Out this week: The King Is Always Above the People by Daniel Alarcón; In the Midst of Winter by Isabel Allende; The Kites by Romain Gary; Blood Brothers by Deanne Stillman; The Art of Loading Brush by Wendell Berry; and a new edition of our own Garth Risk Hallberg’s A Field Guide to the North American Family. For more on these and other new titles, go read our most recent book preview.
“Titles hitting shelves in the coming months are both updating heirloom recipes for a modern age, and modern kitchens, and bringing untouched dishes back into the spotlight.” Publishers Weekly highlights the resurgence of retro cookbooks as well as upcoming titles that put contemporary spins on vintage recipes.
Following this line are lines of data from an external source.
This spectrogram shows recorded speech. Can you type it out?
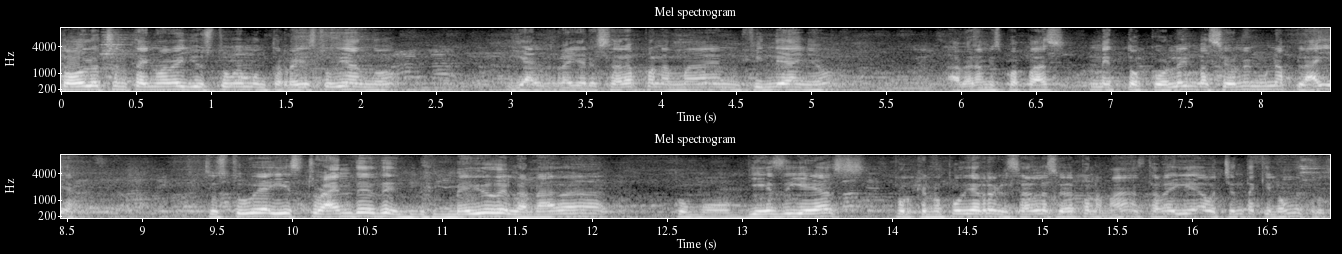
todo el 89 yo estuve en Monterrey estudiando y al regresar a Panamá en fin de año, a ver a mis papás, me tocó la invasión en una playa. Entonces estuve ahí stranded en medio de la nada como 10 días porque no podía regresar a la ciudad de Panamá. Estaba ahí a 80 kilómetros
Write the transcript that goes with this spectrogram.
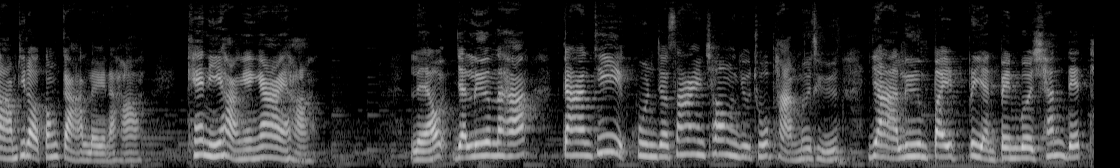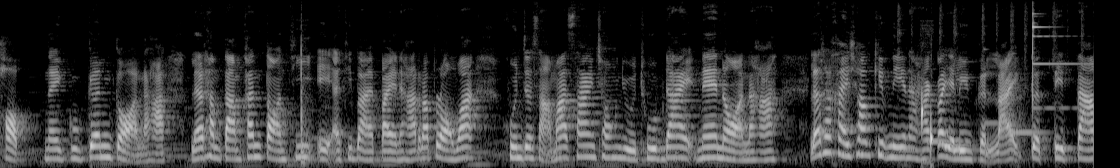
ตามที่เราต้องการเลยนะคะ แค่นี้ค่ะง่าย ๆค่ะ แล้วอย่าลืมนะคะ การที่คุณจะสร้างช่อง YouTube ผ่านมือถือ อย่าลืมไปเปลี่ยนเป็นเวอร์ชันเดสก์ท็อปใน Google ก่อนนะคะ แล้วทำตามขั้นตอนที่เออธิบายไปนะคะ รับรองว่าคุณจะสามารถสร้างช่อง YouTube ได้แน่นอนนะคะ แล้วถ้าใครชอบคลิปนี้นะคะ ก็อย่าลืมกดไลค์กดติดตาม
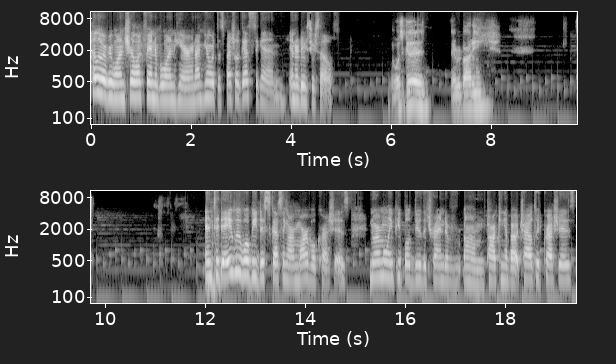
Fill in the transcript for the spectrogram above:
Hello, everyone. Sherlock fan number one here, and I'm here with a special guest again. Introduce yourself. What's good, everybody? And today we will be discussing our Marvel crushes. Normally, people do the trend of um, talking about childhood crushes,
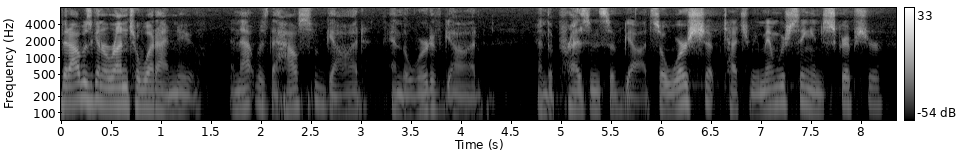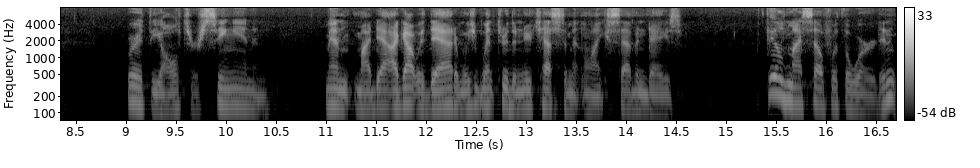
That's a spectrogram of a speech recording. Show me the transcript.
that i was going to run to what i knew and that was the house of god and the word of god and the presence of god so worship touched me man we're singing scripture we're at the altar singing and man my dad i got with dad and we went through the new testament in like seven days filled myself with the word and,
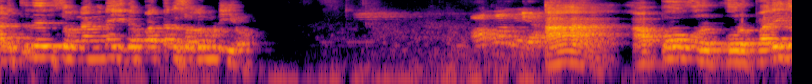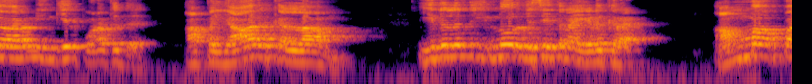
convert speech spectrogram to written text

From our archives: Hannah Gersen‘s list of literature masquerading as cookbook.
Out this week: The Story of the Lost Child by Elena Ferrante; Did You Ever Have a Family by Bill Clegg; Marvel and a Wonder by Joe Meno; The Hundred Year Flood by Matthew Salesses (who recently wrote for us); Dryland by Sara Jaffe; and Purity by Jonathan Franzen (which we reviewed). For more on these and other new titles, check out our Great Second-Half 2015 Book Preview.
Zadie Smith could write herself out of a Chinese takeout box, and that’s exactly what she does in her essay on the differences between British and American takeout culture, “Take It Or Leave It,” for The New Yorker. “I don’t think any nation should elevate service to the status of culture.”